To this day, most of the city’s streets are named by the developers and/or property owners, often using themes as in Virginia Hill that result in a streets named Appalachian and Blue Ridge for example. Or they may use family names such as Gordon and Millthwaite, a development in Alhambra Valley during the 1950s. Often, a developer will choose a theme to supply names. A local example is the main thoroughfares of Virginia Hills (Blue Ridge, Appalachian and Roanoke Drives. The best known is the large Gregory Garden development in Pleasant Hill which in the 1950s used women’s names. It even has a Harriet Drive although in this writer’s opinion, it is misspelled.
Street names can also reflect the purpose or main uses on the street or even the end destination of the street. Ferry Street is so named because it was the direct north/south street to the Ferry Wharf during the years of Martinez history before the Southern Pacific railroad bridge and the Benicia Bridge (George Miller, Jr. bridge officially) were built. Shell Avenue obviously has its name because it was the most direct east/west route from Alhambra Avenue and points west of Martinez to the Shell Refinery. A street name can also reflect an especially nice view such as on parts of Marina Vista entering the city or the Carquinez Scenic Highway, the route from Martinez to Crockett and Sonoma County through the hills above the shoreline until a large landslide closed it for good in the 1980s. It is now the George Miller Recreation Trail and a prize scene for walkers, hikers and bicycle riders.

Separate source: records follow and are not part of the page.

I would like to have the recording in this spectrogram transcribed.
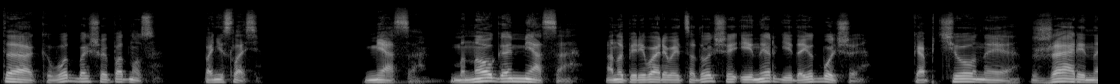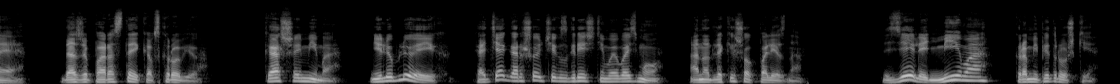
Так, вот большой поднос. Понеслась. Мясо. Много мяса. Оно переваривается дольше и энергии дает больше. Копченое, жареное, даже пара стейков с кровью. Каша мимо. Не люблю я их, хотя горшочек с гречневой возьму. Она для кишок полезна. Зелень мимо, кроме петрушки.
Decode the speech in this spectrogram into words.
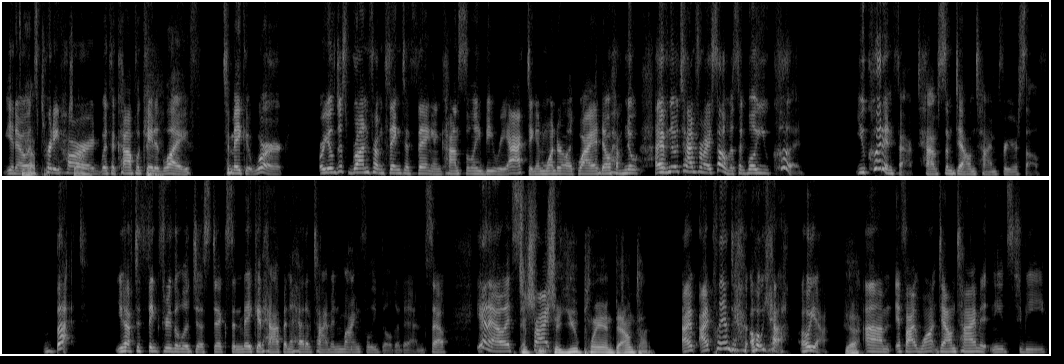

Today, according to Public Works Director Dave Scola and City Planner Corey Simon, the only City requirement on naming is that each new development have a street named after a former Mayor and that names don’t cause confusion for emergency vehicles. A Martinez development using a state name theme would not be permitted to use Maine as a name because it could be confused with Main Street.
Occasionally a single street name is created. The most recent case was the naming of Sabral Circle where D Street becomes Shell Avenue. Barbara Kapsalis and her family requested the naming because the short street which has several residential buildings on it has been owned by members of the Sabral family for decades. Barbara’s grandfather, a Portuguese immigrant bought the land in the 1930s and the family has resided on it since.
A map of the city including Mountain View, an unincorporated residential section of Martinez, shows how the rectangular survey of the Ordinance of 1787 can exist next to a street layout that follows the contours of the land. On the hilly portion, street names vary between names of people such as Potter and Leslie and names of fruit trees, Orange, Lemon, Olive, Peach, Orchard Lane all referring to orchard fruits which were such a large part of the local agricultural economy over a century ago. Streets named after cities such as Monterey, Pomona and, of course, Martinez curve around the hilly area next to Bella Vista, Magnolia and Crest. On the southern end of Mountain View, the rectangular survey reappears with east/west streets showing no particular pattern. But R.R. Veale, county sheriff for 40 years around the turn of the 20th century, got his named street next to a variety of names ranging from Vine to Delancy, Plaza and Santa Fe, of course named after the nearby train tracks.
Martinez Historical Society
1005 Escobar Street - Martinez, CA 94553 (925) 228-8160